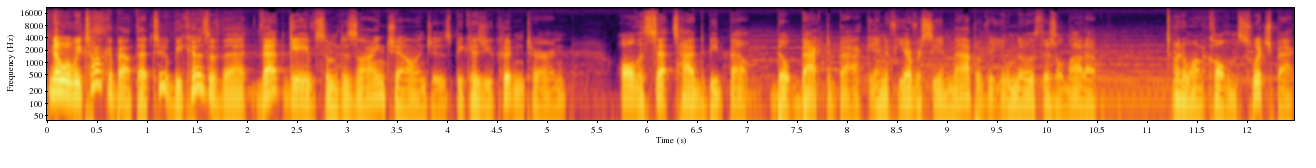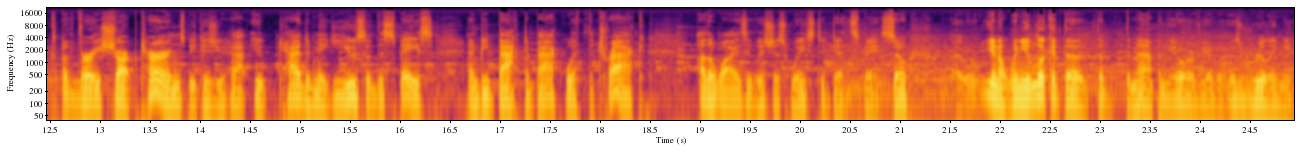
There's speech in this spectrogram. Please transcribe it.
Now, when we talk about that too, because of that, that gave some design challenges because you couldn't turn. All the sets had to be built back to back, and if you ever see a map of it, you'll notice there's a lot of I don't want to call them switchbacks, but very sharp turns because you had you had to make use of the space and be back to back with the track. Otherwise, it was just wasted dead space. So, uh, you know, when you look at the, the the map and the overview of it, it was really neat.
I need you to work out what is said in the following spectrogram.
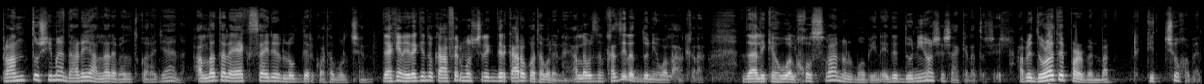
প্রান্ত সীমায় দাঁড়িয়ে আল্লাহর ইবাদত করা যায় না। আল্লাহ তালা এক সাইডের লোকদের কথা বলছেন। দেখেন, এরা কিন্তু কাফের মুশরিকদের কারও কথা বলে না। আল্লাহ বলছেন খাজিলাত দুনিয়া ওয়াল আখরা। জালিকা হুয়াল খসরানুল মুবিন। এদের দুনিয়াও শেষ আখেরাত শেষ। আপনি দৌড়াতে পারবেন, বাট কিচ্ছু হবেন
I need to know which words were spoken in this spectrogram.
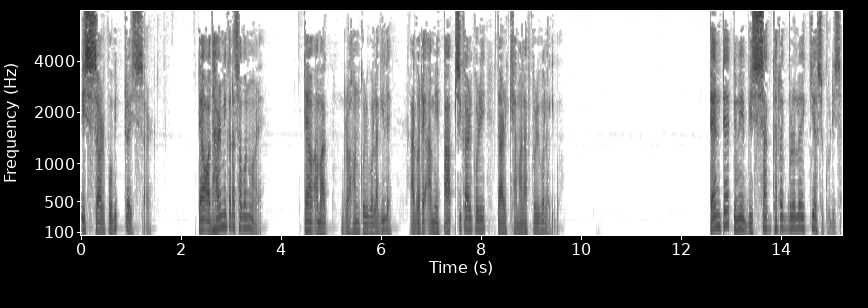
ঈশ্বৰ পবিত্ৰ ঈশ্বৰ। তেওঁ অধাৰ্মিকতা চাব নোৱাৰে। তেওঁ আমাক গ্ৰহণ কৰিব লাগিলে। আগতে আমি পাপ স্বীকাৰ কৰি তাৰ ক্ষমা লাভ কৰিব লাগিব। তেন্তে তুমি বিশ্বাসঘাতকবোৰলৈ কিয় চকু দিছা?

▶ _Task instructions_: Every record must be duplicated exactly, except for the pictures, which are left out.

▶ _Answer_:
There's speech in this spectrogram. Please transcribe it.
Now, when we talk about that too, because of that, that gave some design challenges because you couldn't turn. All the sets had to be built back to back, and if you ever see a map of it, you'll notice there's a lot of I don't want to call them switchbacks, but very sharp turns because you had you had to make use of the space and be back to back with the track. Otherwise, it was just wasted dead space. So, uh, you know, when you look at the, the the map and the overview of it, it was really neat.
I need you to work out what is said in the following spectrogram.
প্রান্ত সীমায় দাঁড়িয়ে আল্লাহর ইবাদত করা যায় না। আল্লাহ তালা এক সাইডের লোকদের কথা বলছেন। দেখেন, এরা কিন্তু কাফের মুশরিকদের কারও কথা বলে না। আল্লাহ বলছেন খাজিলাত দুনিয়া ওয়াল আখরা। জালিকা হুয়াল খসরানুল মুবিন। এদের দুনিয়াও শেষ আখেরাত শেষ। আপনি দৌড়াতে পারবেন, বাট কিচ্ছু হবেন
I need to know which words were spoken in this spectrogram.
ঈশ্বৰ পবিত্ৰ ঈশ্বৰ। তেওঁ অধাৰ্মিকতা চাব নোৱাৰে। তেওঁ আমাক গ্ৰহণ কৰিব লাগিলে। আগতে আমি পাপ স্বীকাৰ কৰি তাৰ ক্ষমা লাভ কৰিব লাগিব। তেন্তে তুমি বিশ্বাসঘাতকবোৰলৈ কিয় চকু দিছা?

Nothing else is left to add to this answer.